Try not to be too hard on yourself if you’re thinking “who the hell is Tom Steyer?” Among the long list of Democratic candidates, Steyer has had a difficult name for himself. He rarely appears on the debate stage and is about as likely to become president as your high school PE teacher.
However, Steyer is still fighting that good fight, and he really wants you to know that he supports cannabis. During a town hall event, an individual attending the event told Steyer that most people believed Bernie Sanders to be the only candidate in support of cannabis. Steyer laughed at the comment, responding “I’m from California. Are you kidding me?”
Pete Buttigieg Wants To Give Cannabis Reform A Personal Touch
Throughout the Democratic primary race, candidates have offered a variety of plans to take on cannabis legislation reform. On Thursday, Pete Buttigieg outlined a plan that may seem, well, unconventional. Buttigieg said that, should lawmakers not answer the demand for widespread legalization, he may have to take some extreme measures.
Specifically, he stated that he intends to board Air Force 1 and fly to the districts of lawmakers who oppose legalization. Essentially, if lawmakers fight legalization, Buttigieg wants to go over their heads and appeal to the people who elected them.
While such threats may not be taken seriously by anti-cannabis politicians, it would likely be ill-advised for such stalwarts to ignore them altogether. While Buttigieg’s plans for legalization may seem a tad harsher than those of his opponents, there are few democratic candidates who would reach the White House without plans of pushing for legalization.
Continued Coverage Of State-Level Cannabis Decriminalization and Legalization Developments
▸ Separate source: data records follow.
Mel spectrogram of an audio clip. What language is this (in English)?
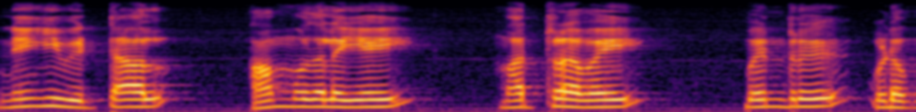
Tamil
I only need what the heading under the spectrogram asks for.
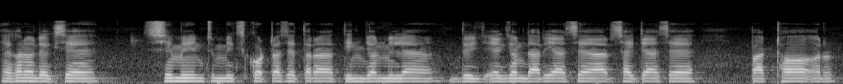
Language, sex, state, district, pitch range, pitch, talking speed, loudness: Bengali, male, Tripura, Unakoti, 140-145 Hz, 140 Hz, 120 wpm, -15 LUFS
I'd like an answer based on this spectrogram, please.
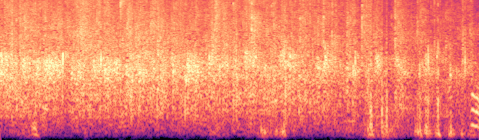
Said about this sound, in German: Das war sehr schön. Danke. Ein Applaus für Axel Petermann. Dankeschön.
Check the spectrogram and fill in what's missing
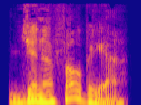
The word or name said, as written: gynephobia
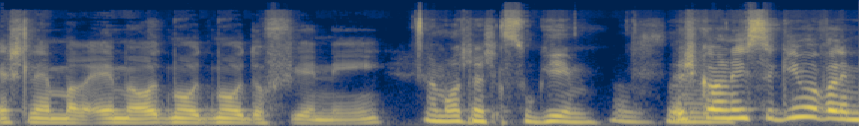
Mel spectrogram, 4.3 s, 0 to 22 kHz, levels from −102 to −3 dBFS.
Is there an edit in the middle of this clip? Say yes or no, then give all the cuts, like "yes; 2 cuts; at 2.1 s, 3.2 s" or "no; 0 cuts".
yes; 2 cuts; at 1.0 s, 2.5 s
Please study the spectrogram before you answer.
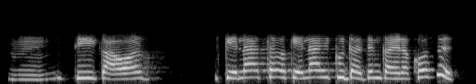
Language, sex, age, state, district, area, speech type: Sindhi, female, 18-30, Madhya Pradesh, Katni, urban, conversation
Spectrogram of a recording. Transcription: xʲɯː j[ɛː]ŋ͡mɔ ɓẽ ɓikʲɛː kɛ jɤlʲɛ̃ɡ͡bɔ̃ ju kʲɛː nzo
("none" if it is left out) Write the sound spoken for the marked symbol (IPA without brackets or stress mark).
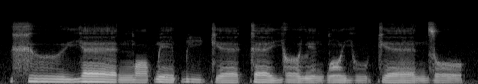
ɛː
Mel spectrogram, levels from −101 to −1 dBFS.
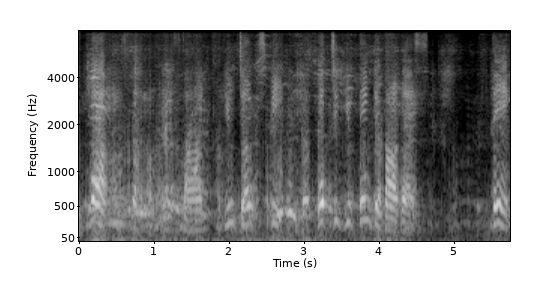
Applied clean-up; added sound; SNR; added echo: neural separator model SepFormer DNS4.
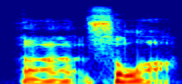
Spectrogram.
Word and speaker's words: Saleh: Robert Saleh. Salah. How do you say his name? – Salah. – Salah.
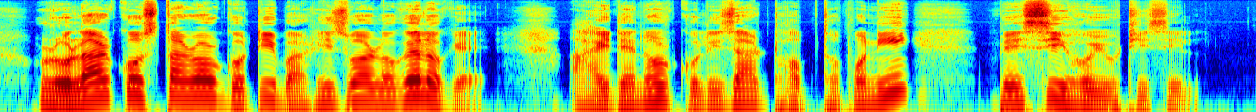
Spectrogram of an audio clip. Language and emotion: Assamese, fearful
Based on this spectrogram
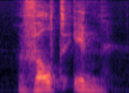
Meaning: inflection of invallen: 1. second/third-person singular present indicative 2. plural imperative
- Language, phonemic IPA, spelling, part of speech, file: Dutch, /ˈvɑlt ˈɪn/, valt in, verb, Nl-valt in.ogg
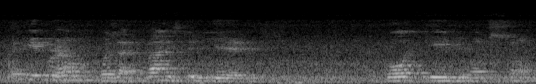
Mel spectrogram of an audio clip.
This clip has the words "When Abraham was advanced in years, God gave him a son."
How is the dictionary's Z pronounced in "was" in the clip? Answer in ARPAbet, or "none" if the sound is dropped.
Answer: Z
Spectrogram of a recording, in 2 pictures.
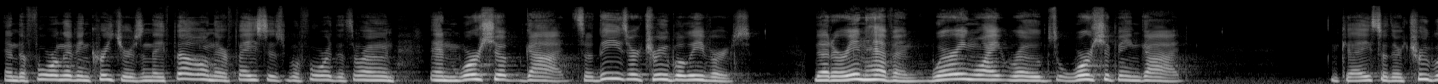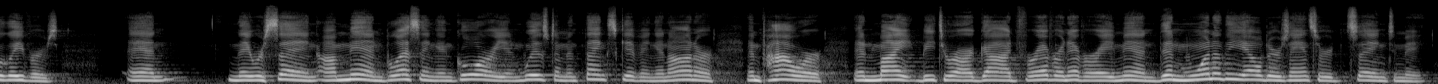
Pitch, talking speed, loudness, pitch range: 190 Hz, 150 wpm, -20 LUFS, 175-210 Hz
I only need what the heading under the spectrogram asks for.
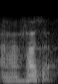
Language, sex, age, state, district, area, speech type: Marathi, male, 18-30, Maharashtra, Akola, rural, conversation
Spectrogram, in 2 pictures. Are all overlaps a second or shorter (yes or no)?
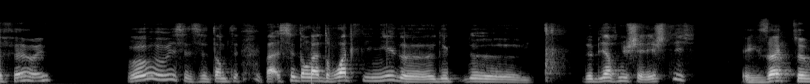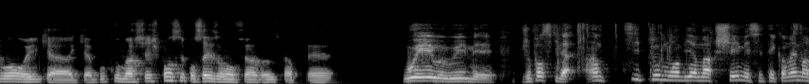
yes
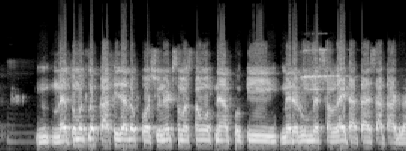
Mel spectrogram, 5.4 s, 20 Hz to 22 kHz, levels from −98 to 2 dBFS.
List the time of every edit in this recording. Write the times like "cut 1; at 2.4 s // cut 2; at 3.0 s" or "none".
none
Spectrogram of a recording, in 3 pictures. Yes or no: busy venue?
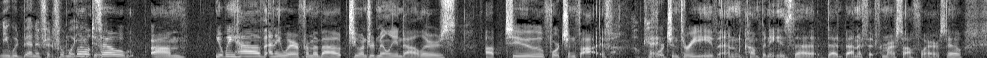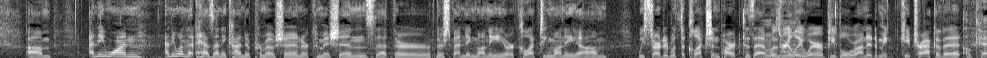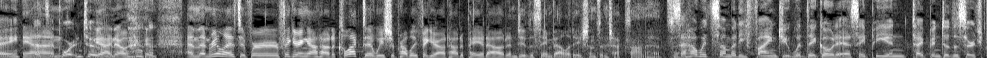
yes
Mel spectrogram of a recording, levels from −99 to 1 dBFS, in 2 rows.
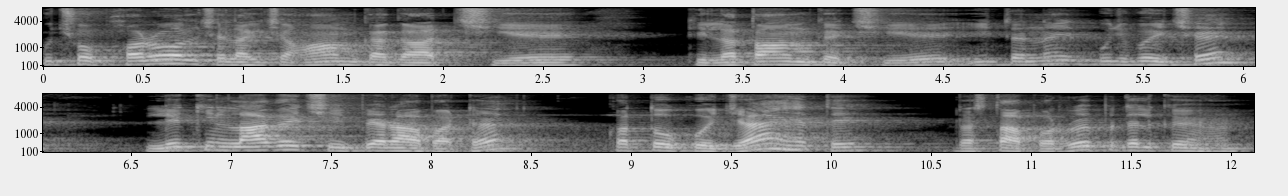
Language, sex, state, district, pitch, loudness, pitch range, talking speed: Maithili, male, Bihar, Saharsa, 160 Hz, -25 LUFS, 135-170 Hz, 145 wpm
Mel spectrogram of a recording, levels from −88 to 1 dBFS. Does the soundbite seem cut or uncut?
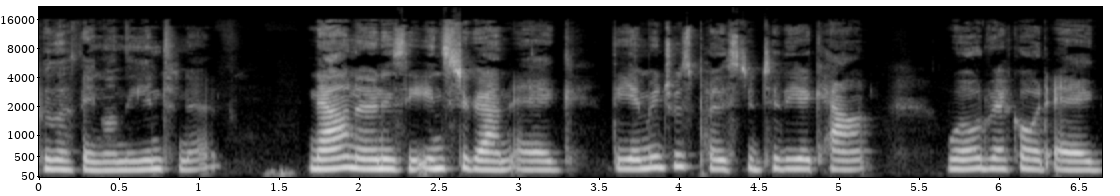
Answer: cut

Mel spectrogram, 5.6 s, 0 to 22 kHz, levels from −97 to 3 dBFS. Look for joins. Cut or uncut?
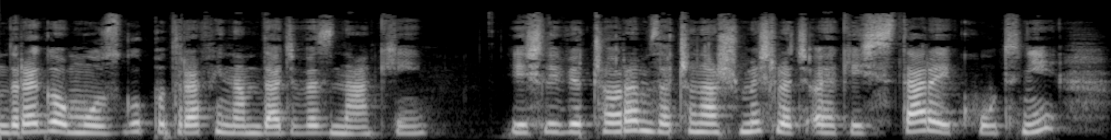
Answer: uncut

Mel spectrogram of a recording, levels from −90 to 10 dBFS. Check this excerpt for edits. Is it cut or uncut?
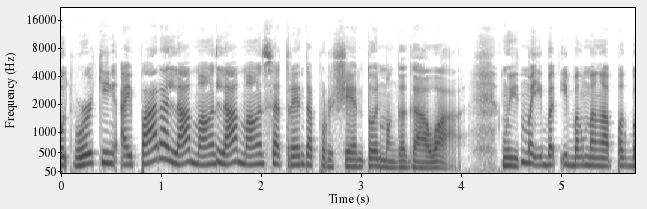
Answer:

In past months, the spread of cannabis decriminalization legislation progress throughout the United States has been at a fever pitch. New developments seem to surface on a daily basis, and several states are likely to implement recreational legalization in 2020. We’ve compiled a list of this week’s cannabis legislation news, allowing you to stay up to date.
A House committee of Vermont voted unanimously for a bill that would legalize commercial cannabis sales in the state. Prior to the bill’s passing, Vermont was among the states that only allowed for the possession and cultivation of cannabis. Before the bill can become law, it will have to pass through two more house committees and then receive a vote on the House floor.
Minnesota has enjoyed medical cannabis legalization since lawmakers signed it into law in 2014. Now, a top Minnesota lawmaker has announced that he intends to take it a step further. Minnesota’s House Majority Leader Ryan Winkler said that he has spent time touring the state, gathering public opinions. As a result, he believes that the time has come for Minnesota to legalize cannabis for adult use and sale. As such, he will soon introduce a legalization bill he stated will be the best “in the country to date.”
In the heat of legalization efforts unfolding across the country, it can be easy to forget the issues faced by states where cannabis is already legal. Chief among these issues is the inability on part of dispensaries to utilize the services of banks.
Banks are wary of taking money from companies that profit from selling cannabis products. If they do, they run the risk of violating federal anti-money laundering laws. Colorado Gov. Jared Polis has announced that he wishes to address this issue, and soon. He has outlined legislation that will increase the number of banks accessible by cannabis companies by 20% as soon as June 30.
On Thursday, lawmakers in Connecticut acted on the urging of their governor to introduce legislation to legalize adult use of cannabis. The “Governor’s Bill” is the result of constant pressure from Gov. Ned Lamont to act quickly on cannabis legalization. Gov. Lamont has made his intentions known for weeks, and it now seems his efforts will soon pay dividends.
Apart from legalizing cannabis, the bill would also seek to enact socially minded policies surrounding the state’s cannabis industry. Among these policies are expungement of non-violent drug charges and explicit permission for past offenders to work within the industry. Lawmakers hope to pass the bill during the 2020 legislative session and issue business licenses beginning January of 2021.